Xerophytic Garden Design: How To Use Xerophyte Desert Plants In The Landscape

Xerophyte Desert Plants In The Landscape
(Image credit: frentusha)

Plants astound and amaze with the wide variety of adaptations they make to survive in diverse and challenging environments. Every species performs mini miracles of survival by virtue of their special modifications and characteristics. Xerophyte desert plants are a perfect example of adapted plants. They have altered their physiology over time to thrive in dry, arid regions. Gardening with xerophytes allows you to exploit their special characteristics and utilize them in dry or drought prone parts of your landscape.

What are Xerophytes?

Plant classifications such as mesophyte, hydrophyte or xerophytes hint at the species ability to adapt and survive. What are xerophytes? These are a group of plants that are uniquely suited to areas with limited rainfall. Adaptations of xerophyte garden plants vary but may include lack of leaves, waxy skin, storage organs or stems, shallow spreading roots or even spines. Cacti are great models of the xerophytic class. Other types of xerophytic plants include succulents like aloe, euphorbia, some grasses and even some perennial bulbs. These plants have the ability to store water, close the stoma in the leaves to conserve moisture, reduce transpiration and wide root bases or deep taproots.

About Xerophyte Desert Plants
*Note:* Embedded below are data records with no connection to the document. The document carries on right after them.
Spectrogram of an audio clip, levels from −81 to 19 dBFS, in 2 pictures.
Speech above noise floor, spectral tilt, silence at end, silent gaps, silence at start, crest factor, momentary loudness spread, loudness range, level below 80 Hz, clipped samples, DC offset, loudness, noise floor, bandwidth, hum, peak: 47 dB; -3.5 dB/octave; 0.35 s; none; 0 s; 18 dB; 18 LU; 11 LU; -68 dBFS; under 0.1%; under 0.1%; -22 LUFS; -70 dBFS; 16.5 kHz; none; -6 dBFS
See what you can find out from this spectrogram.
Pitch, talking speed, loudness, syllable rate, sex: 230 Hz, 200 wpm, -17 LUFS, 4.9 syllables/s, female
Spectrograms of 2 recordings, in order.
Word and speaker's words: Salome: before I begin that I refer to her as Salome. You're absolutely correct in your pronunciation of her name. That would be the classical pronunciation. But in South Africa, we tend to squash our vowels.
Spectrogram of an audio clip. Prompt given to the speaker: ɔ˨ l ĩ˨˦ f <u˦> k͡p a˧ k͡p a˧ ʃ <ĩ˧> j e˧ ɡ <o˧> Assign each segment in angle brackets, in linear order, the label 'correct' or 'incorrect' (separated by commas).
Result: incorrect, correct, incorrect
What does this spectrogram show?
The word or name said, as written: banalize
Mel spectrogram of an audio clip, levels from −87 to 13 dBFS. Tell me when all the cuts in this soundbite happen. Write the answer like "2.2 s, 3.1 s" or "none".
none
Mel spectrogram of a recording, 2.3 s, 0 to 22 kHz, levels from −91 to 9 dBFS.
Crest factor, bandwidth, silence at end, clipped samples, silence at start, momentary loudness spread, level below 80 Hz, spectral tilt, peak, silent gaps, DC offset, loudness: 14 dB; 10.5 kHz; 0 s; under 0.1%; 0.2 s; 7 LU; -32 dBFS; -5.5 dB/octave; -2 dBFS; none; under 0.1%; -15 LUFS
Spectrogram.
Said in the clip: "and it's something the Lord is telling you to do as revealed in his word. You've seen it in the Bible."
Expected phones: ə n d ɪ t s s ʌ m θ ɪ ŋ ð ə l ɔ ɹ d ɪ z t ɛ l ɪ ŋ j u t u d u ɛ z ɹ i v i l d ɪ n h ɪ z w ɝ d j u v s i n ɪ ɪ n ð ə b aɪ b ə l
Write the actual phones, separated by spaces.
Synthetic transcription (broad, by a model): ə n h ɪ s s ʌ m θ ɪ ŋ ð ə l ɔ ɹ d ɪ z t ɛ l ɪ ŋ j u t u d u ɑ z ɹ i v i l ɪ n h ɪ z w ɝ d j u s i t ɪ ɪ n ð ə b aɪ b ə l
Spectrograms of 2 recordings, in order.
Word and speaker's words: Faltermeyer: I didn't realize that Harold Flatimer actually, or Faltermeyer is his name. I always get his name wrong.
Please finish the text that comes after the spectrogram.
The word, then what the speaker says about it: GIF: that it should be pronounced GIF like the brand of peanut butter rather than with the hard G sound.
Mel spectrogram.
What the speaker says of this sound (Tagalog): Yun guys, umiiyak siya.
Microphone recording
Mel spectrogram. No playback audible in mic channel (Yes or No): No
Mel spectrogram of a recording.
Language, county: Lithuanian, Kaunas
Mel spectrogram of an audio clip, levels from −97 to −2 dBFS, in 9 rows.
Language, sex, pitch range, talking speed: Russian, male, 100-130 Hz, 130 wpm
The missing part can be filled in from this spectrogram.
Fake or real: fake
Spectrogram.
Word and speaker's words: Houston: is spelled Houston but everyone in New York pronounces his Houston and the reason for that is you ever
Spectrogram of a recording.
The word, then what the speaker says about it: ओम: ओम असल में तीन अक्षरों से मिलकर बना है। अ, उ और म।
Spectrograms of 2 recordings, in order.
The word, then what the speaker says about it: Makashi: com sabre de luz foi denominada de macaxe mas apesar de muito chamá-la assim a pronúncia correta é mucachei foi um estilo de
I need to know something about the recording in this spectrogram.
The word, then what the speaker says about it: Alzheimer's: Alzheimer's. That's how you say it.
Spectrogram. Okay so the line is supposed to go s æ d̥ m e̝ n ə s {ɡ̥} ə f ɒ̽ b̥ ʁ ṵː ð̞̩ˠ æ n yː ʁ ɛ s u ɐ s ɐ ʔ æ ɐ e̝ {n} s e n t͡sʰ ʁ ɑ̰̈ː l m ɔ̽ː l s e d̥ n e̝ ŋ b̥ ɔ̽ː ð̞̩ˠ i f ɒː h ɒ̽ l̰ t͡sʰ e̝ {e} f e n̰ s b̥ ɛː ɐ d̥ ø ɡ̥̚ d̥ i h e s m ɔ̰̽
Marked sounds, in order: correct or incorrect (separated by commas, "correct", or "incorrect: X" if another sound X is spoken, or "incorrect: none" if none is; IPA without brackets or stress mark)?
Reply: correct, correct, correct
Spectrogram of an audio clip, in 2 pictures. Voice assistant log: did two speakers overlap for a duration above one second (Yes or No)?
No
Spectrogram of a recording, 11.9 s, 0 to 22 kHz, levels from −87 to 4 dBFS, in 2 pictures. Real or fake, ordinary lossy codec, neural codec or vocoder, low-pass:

While hydrophytes hang out near water and mesophytes on land with plenty of organic matter and moisture, xerophytes live where annual rainfalls are measured in just a few inches. Xerophyte desert plants, such as cacti, possess adaptations that allow them to not only survive in arid zones, but to thrive. Their low moisture and nutrient needs, ability to withstand blazing sun and cool nights makes xerophytic garden design a low maintenance way of conserving resources in the landscape. Xerophyte desert plants are suitable for USDA plant hardiness zones 8 to 13. However, these amazingly adaptive plants can occasionally grow in lower zones with some protection from cold and excess moisture.

Xerophytic Garden Design
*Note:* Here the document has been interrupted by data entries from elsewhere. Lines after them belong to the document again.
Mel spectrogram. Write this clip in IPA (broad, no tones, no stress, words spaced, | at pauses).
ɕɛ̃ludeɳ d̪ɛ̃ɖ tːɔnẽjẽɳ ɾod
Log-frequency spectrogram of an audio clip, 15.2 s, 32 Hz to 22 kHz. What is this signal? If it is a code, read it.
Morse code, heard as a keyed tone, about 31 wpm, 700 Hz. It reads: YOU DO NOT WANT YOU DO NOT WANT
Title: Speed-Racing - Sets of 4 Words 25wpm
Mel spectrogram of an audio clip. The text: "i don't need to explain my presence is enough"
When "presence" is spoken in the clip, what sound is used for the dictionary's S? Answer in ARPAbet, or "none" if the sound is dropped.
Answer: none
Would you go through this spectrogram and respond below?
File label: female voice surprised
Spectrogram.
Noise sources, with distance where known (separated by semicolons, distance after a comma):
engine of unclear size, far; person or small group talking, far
Xerophytic adaptations of plants make for hardy resource conserving garden choices. Even if you don't live in a desert, many types of xerophytic plants can work in different garden situations. The area under the eaves, for instance, tends to receive less rainfall and will be sunny and hot on the south and west sides. Rocky or gravely hills with sunny exposure tend to be low on moisture and nutrients which run off in the rainy season. These suggestions are just a couple of the areas where xerophytic garden design could be fun and helpful in your landscape. Check the area for drainage and amend with generous amounts of sand or other gritty material, if necessary. Choose plants suited for your zone. Remember that these plants often have a deep taproot, so choose locations wisely as they can be difficult to move once established. Cool, rainy climates can also use xerophytes in the garden as potted patio plants. Move them indoors or to a sheltered area in winter.

Bonnie L. Grant

Bonnie Grant is a professional landscaper with a Certification in Urban Gardening. She has been gardening and writing for 15 years. A former professional chef, she has a passion for edible landscaping.